PROBLEM TO WORK ON:
Would you write out every entry exactly, but without the pictures?

· · · · ·

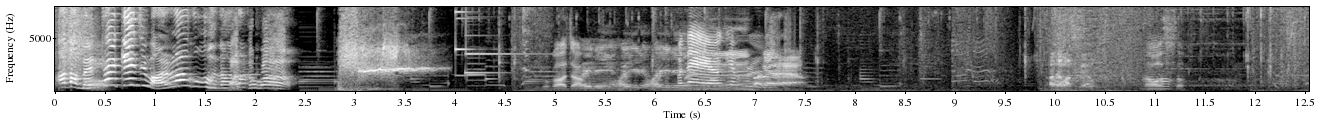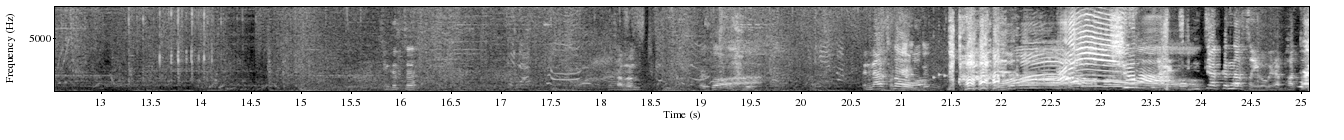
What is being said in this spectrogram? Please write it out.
아나 멘탈 깨지 말라고 나. 마토가 노가장. 화이팅 화이팅 화이팅 네 여기 불러. 그래. 가져왔어요. 나왔어. 징크스. 잡음. 그래서 끝났어. 아이. 아, 진짜 끝났어 이거 그냥 바타.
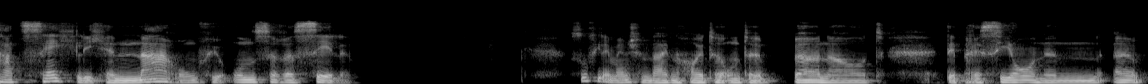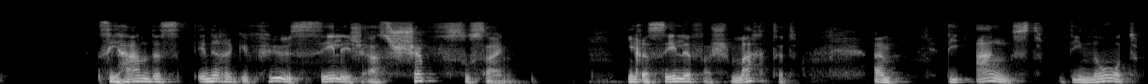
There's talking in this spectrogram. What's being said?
tatsächliche Nahrung für unsere Seele. So viele Menschen leiden heute unter Burnout, Depressionen. Äh, sie haben das innere Gefühl, seelisch erschöpft zu sein. Ihre Seele verschmachtet. Ähm, die Angst, die Not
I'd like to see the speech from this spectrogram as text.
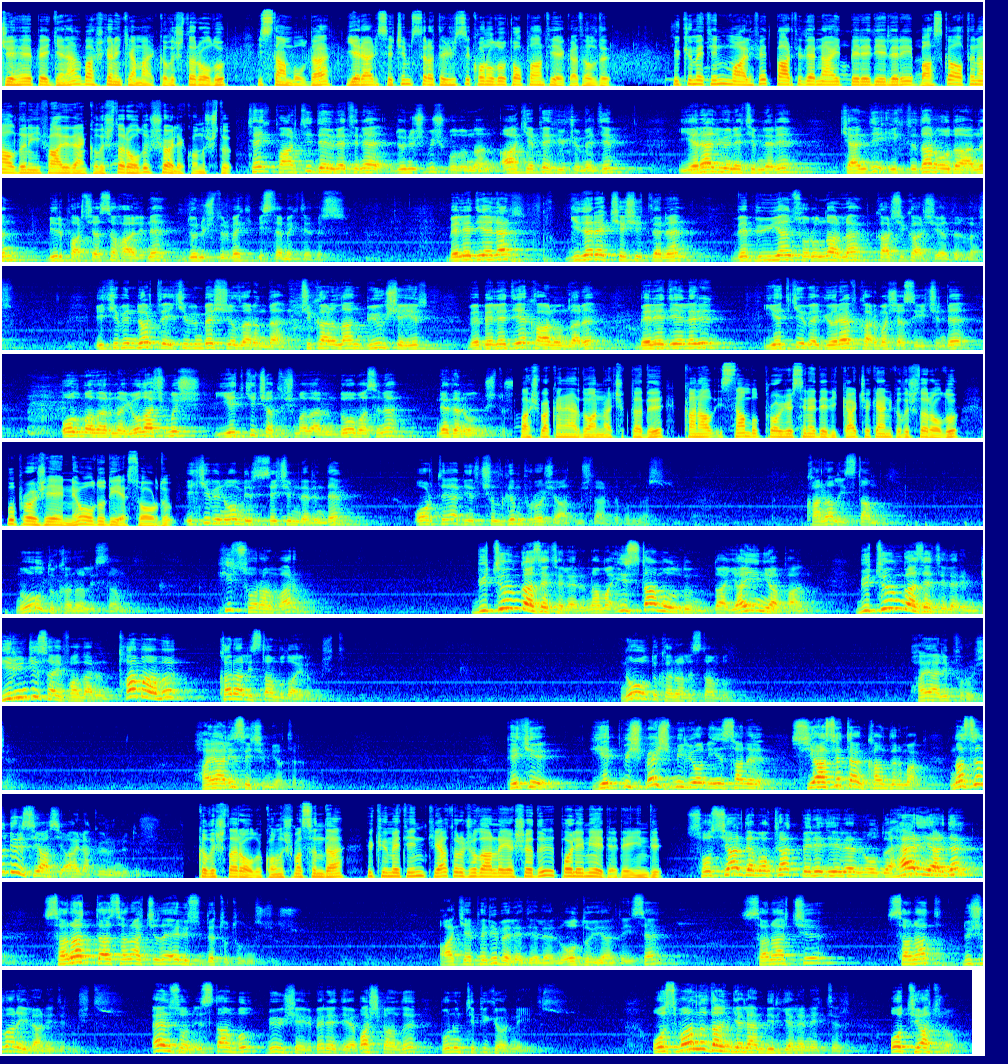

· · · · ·

SOLUTION FOR THIS EXERCISE:
What is being said in this spectrogram? Please write it out.
아나 멘탈 깨지 말라고 나. 마토가 노가장. 화이팅 화이팅 화이팅 네 여기 불러. 그래. 가져왔어요. 나왔어. 징크스. 잡음. 그래서 끝났어. 아이. 아, 진짜 끝났어 이거 그냥 바타.
There's talking in this spectrogram. What's being said?
tatsächliche Nahrung für unsere Seele. So viele Menschen leiden heute unter Burnout, Depressionen. Äh, sie haben das innere Gefühl, seelisch erschöpft zu sein. Ihre Seele verschmachtet. Ähm, die Angst, die Not
I'd like to see the speech from this spectrogram as text.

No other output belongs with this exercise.